for all {x,y \in X}.

Indeed, if this is the case, then by {M(0)=0}, we get {M\left( \frac{1}{2^n} x\right) = \frac{1}{2^n} M(x)} by induction. So

\displaystyle M\left( \frac{k}{2^n} x\right) = \frac{k}{2^n} M(x)

 for all {k}. By density of the dyadic fractions and continuity, we find {M(kx)=kM(x)} for all {k \in \mathbb{R}^+}. Also (1) and what’s already proved imply {M(x+y) = M(x)+M(y)}, so {M(-x)=-M(x)}, which proves linearity.


Strategy of the proof

The idea is to use a purely norm-theoretic way of describing the midpoint of {x,y}. This must be reflected by {M}, so it will prove (1). In particular, given {x,y \in X}, we will define sets {A_0, A_1, \dots} with {\bigcap A_i = \{ \frac{1}{2}(x+y)\}}, with the sets defined solely in terms of the norm structure on {X}. It will thus follow that {M} maps these sets onto their analogs on {X'}—which will prove (1) and the theorem. (more…)

There are some more useful facts about isometries that I want to gather together in this post.

Isometries are determined by one tangent space

Unlike smooth maps, isometries have to be much more rigid:

Proposition 1 Let {\phi, \psi: M \rightarrow N} be isometries such that {q=\phi(p)=\psi(p)} and {\phi_*=\psi_*: T_p(M) \rightarrow T_q(N)}. Then {\phi = \psi}.
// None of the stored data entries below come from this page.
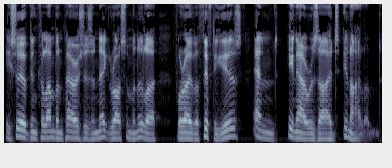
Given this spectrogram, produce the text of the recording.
he served in Columban parishes in Negros and Manila for over 50 years, and he now resides in Ireland.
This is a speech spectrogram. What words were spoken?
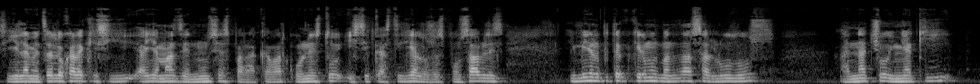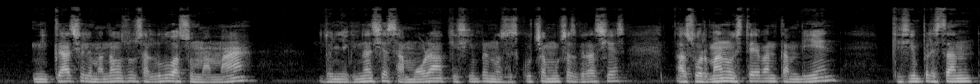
Sí, lamentable. Ojalá que sí haya más denuncias para acabar con esto y se castigue a los responsables. Y mira, Lupita, que queremos mandar saludos a Nacho Iñaki Nicasio. Le mandamos un saludo a su mamá, doña Ignacia Zamora, que siempre nos escucha, muchas gracias. A su hermano Esteban también, que siempre están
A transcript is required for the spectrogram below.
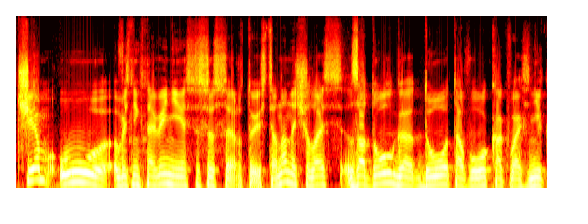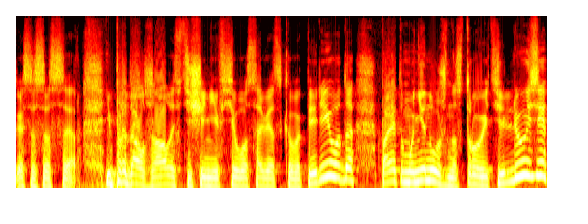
чем у возникновения СССР. То есть она началась задолго до того, как возник СССР СССР. И продолжалось в течение всего советского периода, поэтому не нужно строить иллюзии.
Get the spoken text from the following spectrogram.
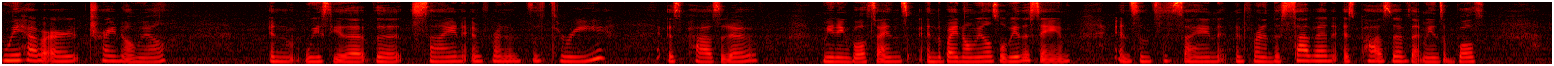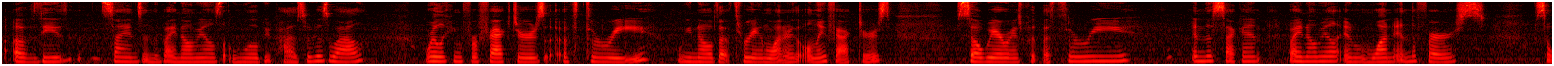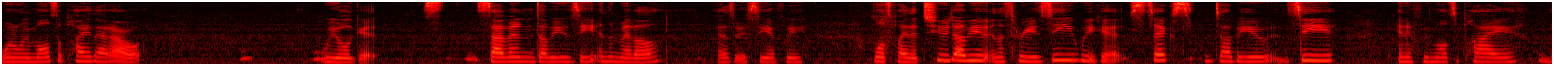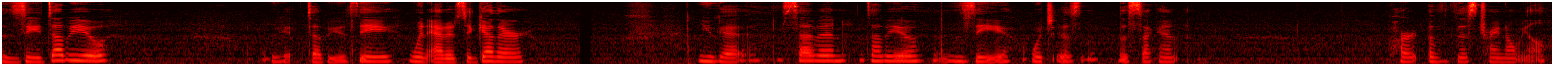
we have our trinomial and we see that the sign in front of the 3 is positive, meaning both signs in the binomials will be the same. And since the sign in front of the 7 is positive, that means both of these signs in the binomials will be positive as well. We're looking for factors of 3. We know that 3 and 1 are the only factors. So we are going to put the 3 in the second binomial and 1 in the first. So when we multiply that out, we will get 7wz in the middle. As we see if we multiply the 2w and the 3z, we get 6wz. And if we multiply the zw, we get wz. When added together, you get 7wz, which is the second part of this trinomial.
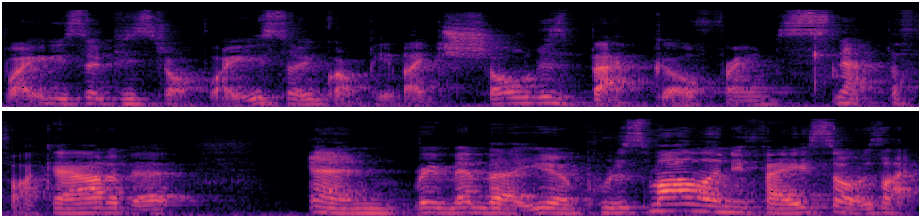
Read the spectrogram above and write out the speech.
why are you so pissed off? Why are you so grumpy? Like shoulders back, girlfriend, snap the fuck out of it. And remember, you know, put a smile on your face. So I was like,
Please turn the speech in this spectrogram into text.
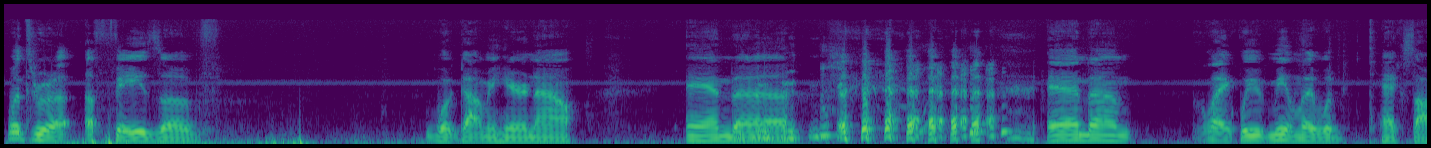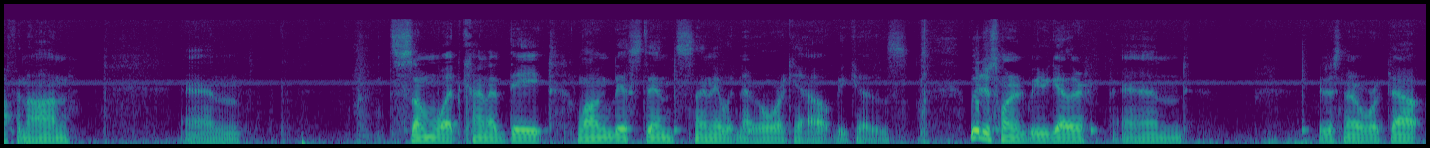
went through a, a phase of what got me here now, and uh, and um, like we, me and Liv would text off and on, and somewhat kind of date long distance, and it would never work out because we just wanted to be together, and it just never worked out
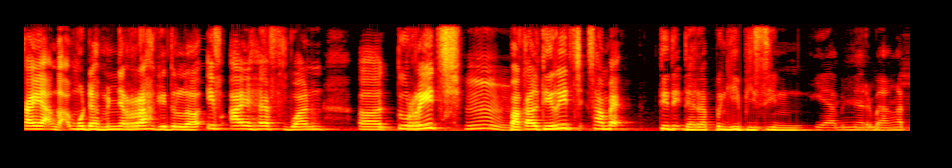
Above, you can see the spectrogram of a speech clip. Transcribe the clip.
kayak nggak mudah menyerah gitu loh. If I have one uh, to reach, Hmm. bakal di reach sampai titik darah penghibisin. Iya bener banget.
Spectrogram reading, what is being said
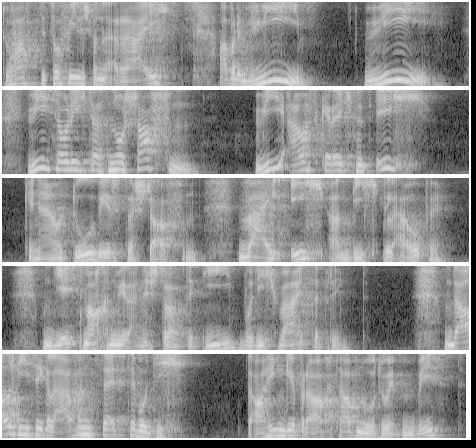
du hast so viel schon erreicht, aber wie? Wie? Wie soll ich das nur schaffen? Wie ausgerechnet ich? Genau du wirst das schaffen, weil ich an dich glaube. Und jetzt machen wir eine Strategie, wo dich weiterbringt. Und all diese Glaubenssätze, wo dich dahin gebracht haben, wo du eben bist,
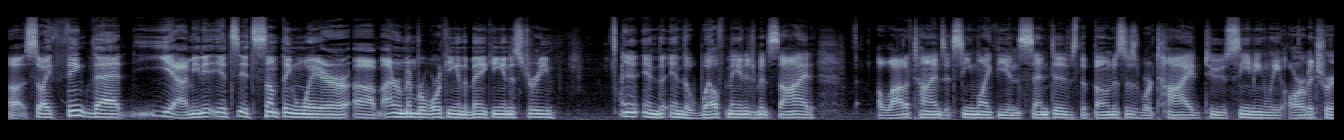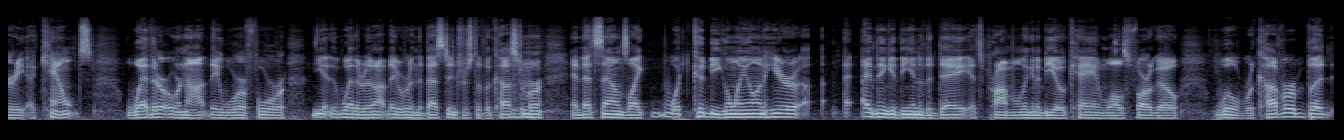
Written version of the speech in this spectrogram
Uh, so I think that, yeah, I mean, it's it's something where um, I remember working in the banking industry, in, in the in the wealth management side. A lot of times it seemed like the incentives, the bonuses were tied to seemingly arbitrary accounts, whether or not they were for, you know, whether or not they were in the best interest of the customer. And that sounds like what could be going on here. I- I think at the end of the day, it's probably going to be okay, and Wells Fargo will recover. But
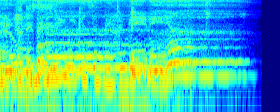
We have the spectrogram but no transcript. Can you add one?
Matter what they say.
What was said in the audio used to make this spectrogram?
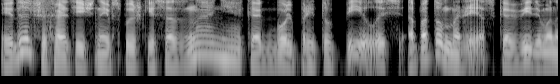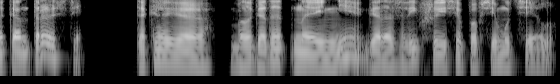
И дальше хаотичные вспышки сознания, как боль притупилась, а потом резко, видимо, на контрасте, такая благодатная нега, разлившаяся по всему телу.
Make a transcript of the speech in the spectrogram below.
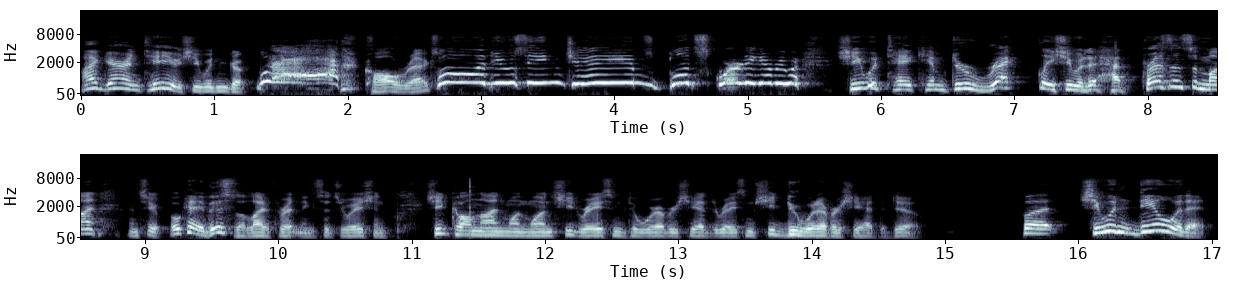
I guarantee you she wouldn't go, ah! call Rex. Oh, have you seen James? Blood squirting everywhere. She would take him directly. She would have presence of mind and she, okay, this is a life-threatening situation. She'd call 911. She'd race him to wherever she had to race him. She'd do whatever she had to do. But she wouldn't deal with it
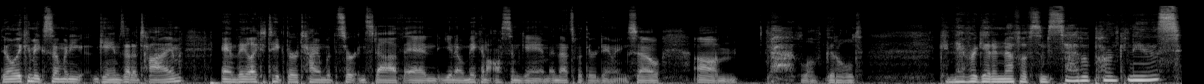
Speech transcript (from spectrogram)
They only can make so many games at a time, and they like to take their time with certain stuff and you know make an awesome game, and that's what they're doing. So, um, I love good old can never get enough of some cyberpunk news.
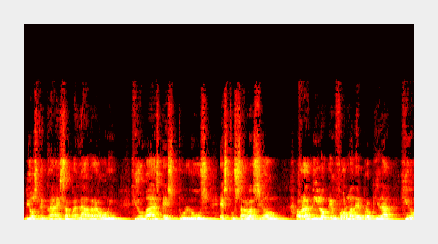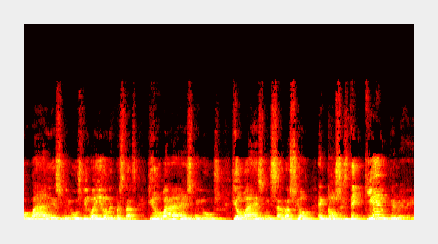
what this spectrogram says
Dios te trae esa palabra hoy. Jehová es tu luz, es tu salvación. Ahora dilo en forma de propiedad. Jehová es mi luz. Dilo ahí donde tú estás. Jehová es mi luz. Jehová es mi salvación. Entonces, ¿de quién temeré?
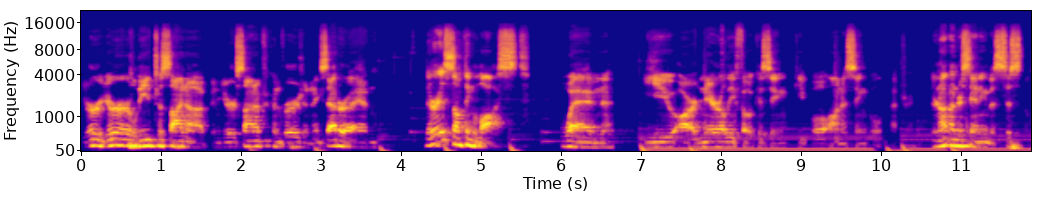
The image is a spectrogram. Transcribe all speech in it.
your your lead to sign up and your sign up to conversion et cetera and there is something lost when you are narrowly focusing people on a single metric they're not understanding the system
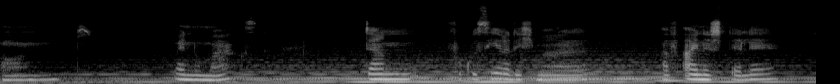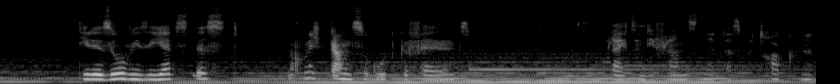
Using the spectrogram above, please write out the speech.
Und wenn du magst, dann fokussiere dich mal auf eine Stelle, die dir so wie sie jetzt ist, noch nicht ganz so gut gefällt. Vielleicht sind die Pflanzen etwas vertrocknet.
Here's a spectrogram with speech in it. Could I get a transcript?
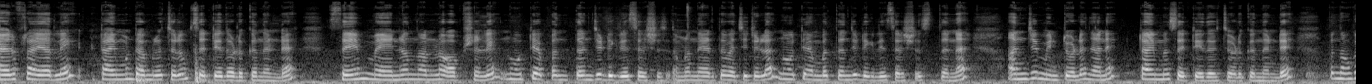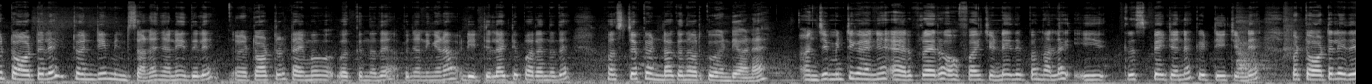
എയർ ഫ്രയറിൽ ടൈമും ടെമ്പറേച്ചറും സെറ്റ് ചെയ്ത് കൊടുക്കുന്നുണ്ട്. സെയിം മേനോ എന്നുള്ള ഓപ്ഷനിൽ നൂറ്റി എൺപത്തഞ്ച് ഡിഗ്രി സെൽഷ്യസ് നമ്മൾ നേരത്തെ വെച്ചിട്ടുള്ള നൂറ്റി എൺപത്തഞ്ച് ഡിഗ്രി സെൽഷ്യസ് തന്നെ അഞ്ച് മിനിറ്റ് കൊണ്ട് ഞാൻ ടൈം സെറ്റ് ചെയ്ത് വെച്ച് കൊടുക്കുന്നുണ്ട്. അപ്പം നമുക്ക് ടോട്ടൽ ട്വന്റി ആണ് ഞാൻ ഇതിൽ ടോട്ടൽ ടൈം വെക്കുന്നത്. അപ്പോൾ ഞാനിങ്ങനെ ഡീറ്റെയിൽ ആയിട്ട് പറയുന്നത് ഫസ്റ്റൊക്കെ ഉണ്ടാക്കുന്നവർക്ക് വേണ്ടിയാണ്. അഞ്ച് മിനിറ്റ് കഴിഞ്ഞ് എയർ ഫ്രയർ ഓഫ് ആയിട്ടുണ്ട്. ഇതിപ്പോൾ നല്ല ഈ ക്രിസ്പി ആയിട്ട് തന്നെ കിട്ടിയിട്ടുണ്ട്. അപ്പോൾ ടോട്ടൽ ഇത്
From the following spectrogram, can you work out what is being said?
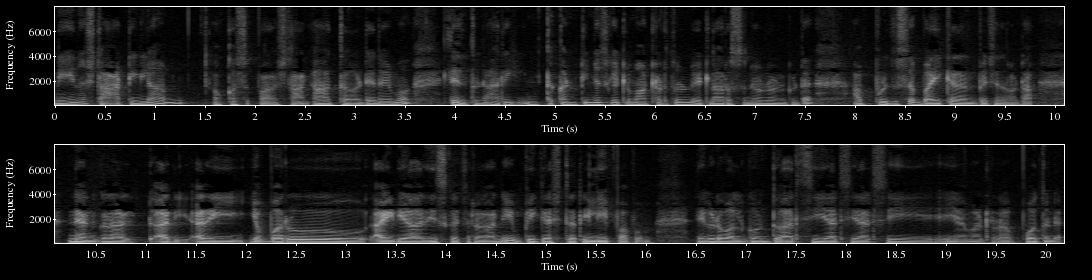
నేను స్టార్టింగ్లో ఒక స్టార్ట్ ఆ థర్డ్ డేనేమో ఇట్లా వెళ్తుండే అరే ఇంత కంటిన్యూస్గా ఎట్లా మాట్లాడుతుండే ఎట్లా అరుస్తూనే అనుకుంటే అప్పుడు చూస్తే బైక్ అది అనిపించింది అనమాట నేను అనుకున్నా అది అది ఎవ్వరు ఐడియా తీసుకొచ్చారు కానీ బిగ్గెస్ట్ రిలీఫ్ పాపం. లేకుంటే వాళ్ళు గొంతు అరిసి అరిసి అరిసి ఏమంటారు పోతుండే.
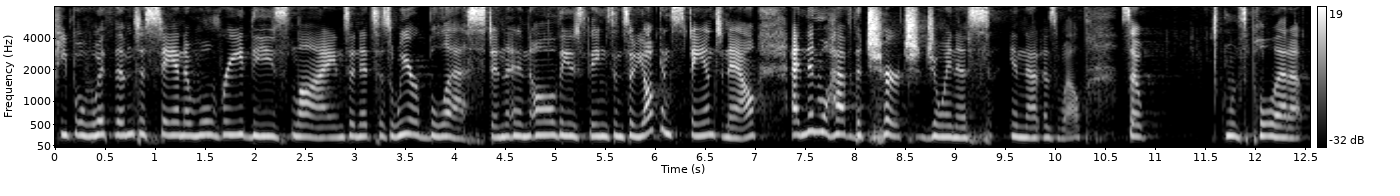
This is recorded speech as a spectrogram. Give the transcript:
people with them to stand, and we'll read these lines. And it says, We are blessed, and, and all these things. And so y'all can stand now, and then we'll have the church join us in that as well. So let's pull that up.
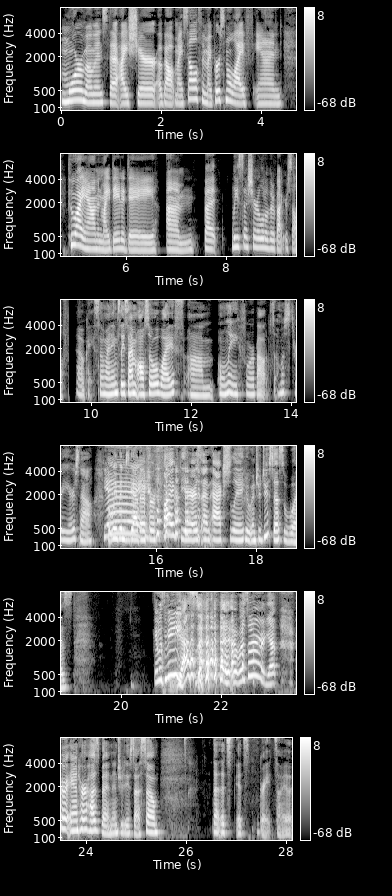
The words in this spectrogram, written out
more moments that i share about myself and my personal life and who i am in my day to day but Lisa, share a little bit about yourself. Okay, so my name's Lisa. I'm also a wife, um, only for about almost three years now. Yay! But we've been together for five years, and actually, who introduced us was it was me. Yes, it was her. Yep, her and her husband introduced us. So that it's it's great. So I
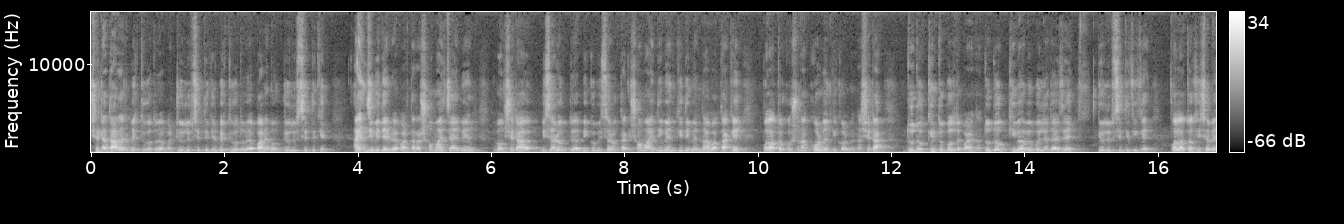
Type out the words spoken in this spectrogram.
সেটা তাদের ব্যক্তিগত ব্যাপার। টিউলিপ সিদ্দিকির ব্যক্তিগত ব্যাপার এবং টিউলিপ সিদ্দিকির আইনজীবীদের ব্যাপার, তারা সময় চাইবেন এবং সেটা বিচারক, বিজ্ঞ বিচারক তাকে সময় দিবেন কি দিবেন না বা তাকে পলাতক ঘোষণা করবেন কি করবেন না, সেটা দুদক কিন্তু বলতে পারে না। দুদক কীভাবে বলে দেয় যে টিউলিপ সিদ্দিকিকে পলাতক হিসেবে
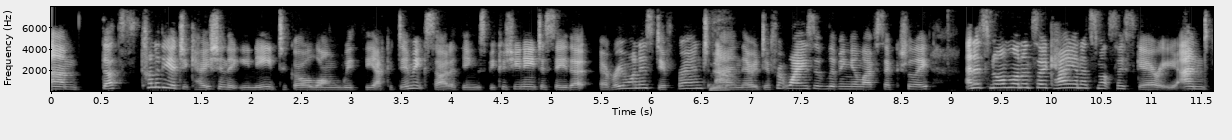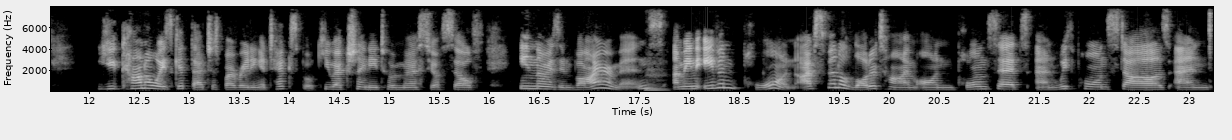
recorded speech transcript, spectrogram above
Um, that's kind of the education that you need to go along with the academic side of things because you need to see that everyone is different Yeah. and there are different ways of living your life sexually and it's normal and it's okay and it's not so scary. And you can't always get that just by reading a textbook. You actually need to immerse yourself in those environments. Mm. I mean, even porn. I've spent a lot of time on porn sets and with porn stars and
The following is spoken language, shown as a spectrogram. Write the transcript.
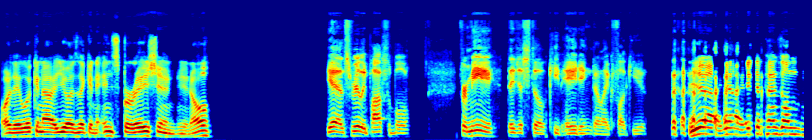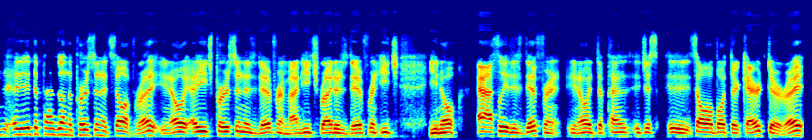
or they're looking at you as like an inspiration, you know? Yeah, it's really possible. For me, they just still keep hating. They're like, "Fuck you." Yeah, yeah. It depends on it depends on the person itself, right? You know, each person is different, man. Each writer is different. Each, you know, athlete is different. You know, it depends. It just it's all about their character, right?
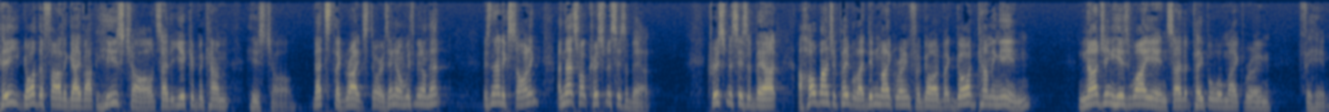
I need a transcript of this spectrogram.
he, God the Father, gave up his child so that you could become his child. That's the great story. Is anyone with me on that? Isn't that exciting? And that's what Christmas is about. Christmas is about a whole bunch of people that didn't make room for God, but God coming in, nudging his way in so that people will make room for him.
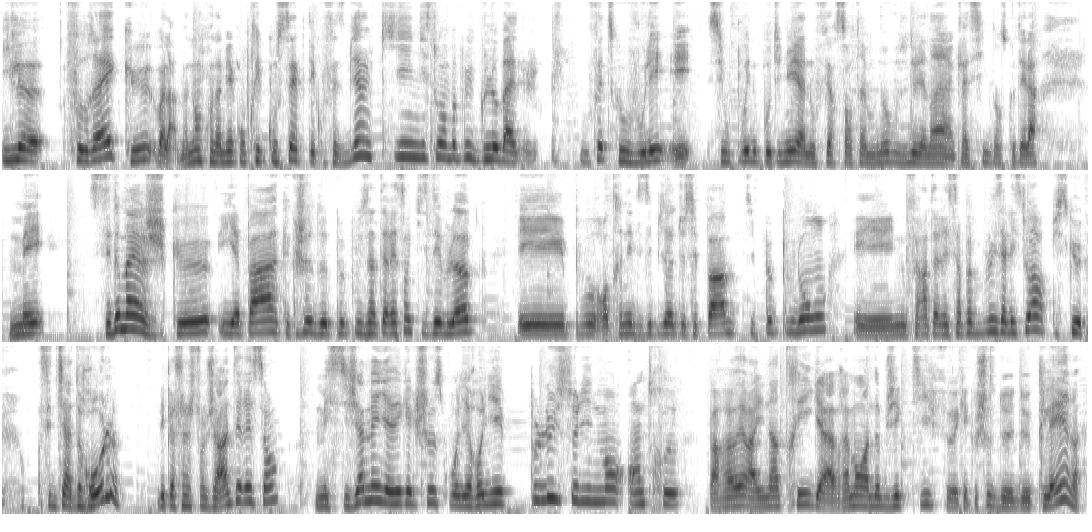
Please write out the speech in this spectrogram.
il euh, faudrait que, voilà, maintenant qu'on a bien compris le concept et qu'on fasse bien, qu'il y ait une histoire un peu plus globale. Vous faites ce que vous voulez et si vous pouvez nous continuer à nous faire sortir un mono, vous deviendrez un classique dans ce côté-là. Mais c'est dommage qu'il n'y ait pas quelque chose de peu plus intéressant qui se développe et pour entraîner des épisodes, je sais pas, un petit peu plus longs et nous faire intéresser un peu plus à l'histoire puisque c'est déjà drôle, les personnages sont déjà intéressants, mais si jamais il y avait quelque chose pour les relier plus solidement entre eux, par rapport à une intrigue, à vraiment un objectif, euh, quelque chose de, de clair,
(Recall that we’re assuming all manifolds to be connected.)

The idea is that we can take local “exponential coordinates” around {p}, {q} respectively. Then as I showed yesterday, {\phi} and {\psi} are necessarily given by a linear map in these coordinates. Since {\phi_*=\psi_*} on {T_p(M)}, this means the two linear maps coincide, so {\phi} and {\psi} are locally equal. So we can let {S} be the set of {r \in M} with {\phi(r)=\psi(r), \phi_*=\psi_*} on {T_r(M)}. {S} is evidently closed, and it is open by the argument just given, so by connectedness we get the result.

Continuation of isometries

Because of the previous result, it is possible to talk about “analytic continuation” of an isometry. So let {c: I \rightarrow M} be a curve, and let {\phi} be an isometry of a neighborhood {U} of {c(0)} into {N} (i.e. onto a submanifold thereof). Suppose we have a family of isometries {\phi_t}, {t \in I}, of isometries of neighborhoods {U_t} into {N}, with {\phi_0 = \phi}, satisfying the following condition: Whenever {t,t'} are close enough, {U_t \cap U_{t'} \neq \emptyset} and {\phi_t |_{U_t\cap U_{t'}} = \phi_{t'} |_{U_t \cap U_{t'}}}. This is exactly analogous to the treatment of analytic continuation of holomorphic functions, and I have to wonder if there is a general framework using fancy techniques in category theory or something like that. (more…)

An isometry between two Riemannian manifolds {(M,g), (N,h)} is a diffeomorphism {\phi: M \rightarrow N} such that {\phi^* h = g}. In other words, {\phi} respects the Riemannian structure as well as the differentiable structure.

It follows that if {d,d'} are the metrics on {M,N} induced by the Riemannian metrics {g,h}, then {d'(\phi(x),\phi(y)) = d(x,y)} for {x,y \in M}—that is, {\phi} is distance-preserving. Interestingly, a version of the converse is true:

Theorem 1 (Myers-Steenrod) If {\phi: M \rightarrow M} is distance-preserving and surjective, then it is an isometry (in particular, it is smooth).

I should observe that the proof applies to the case of a map of Riemannian manifolds {\phi: M \rightarrow N}! I don’t know why Helgason states it with the extra hypotheses. Initially I wrote this post with this question unresolved under the goal of figuring out what I had missed and why this hypothesis was necessary by blogging, but I was unable to do so. With that complete, however, a search reveals that it’s stated in the additional generality in Petersen’s book (the relevant parts of which can be viewed at Google Books). However, it’s easier to do the notations in the case of one manifold.

{\phi} is evidently a homeomorphism. Now pick {p \in M} and a neighborhood {D_r(p)} such that for any {q \in D_r(p)}, there is a unique geodesic in that neighborhood connecting {p,q}. Call it {\gamma}. I claim that {\phi \circ \gamma} is a geodesic in {N}. The geodesic {\gamma} can be assumed to be parametrized by unit length. We have for all {t},

\displaystyle d(p,q) = d(\gamma(t),p) + d(\gamma(t), q). 


\displaystyle d(\phi(p),\phi(q)) = d(\phi(\gamma(t)),\phi(p)) + d(\phi(\gamma(t)), \phi(q)) \ \ (*). 

In other words, we have strict equality in the triangle inequality. (more…)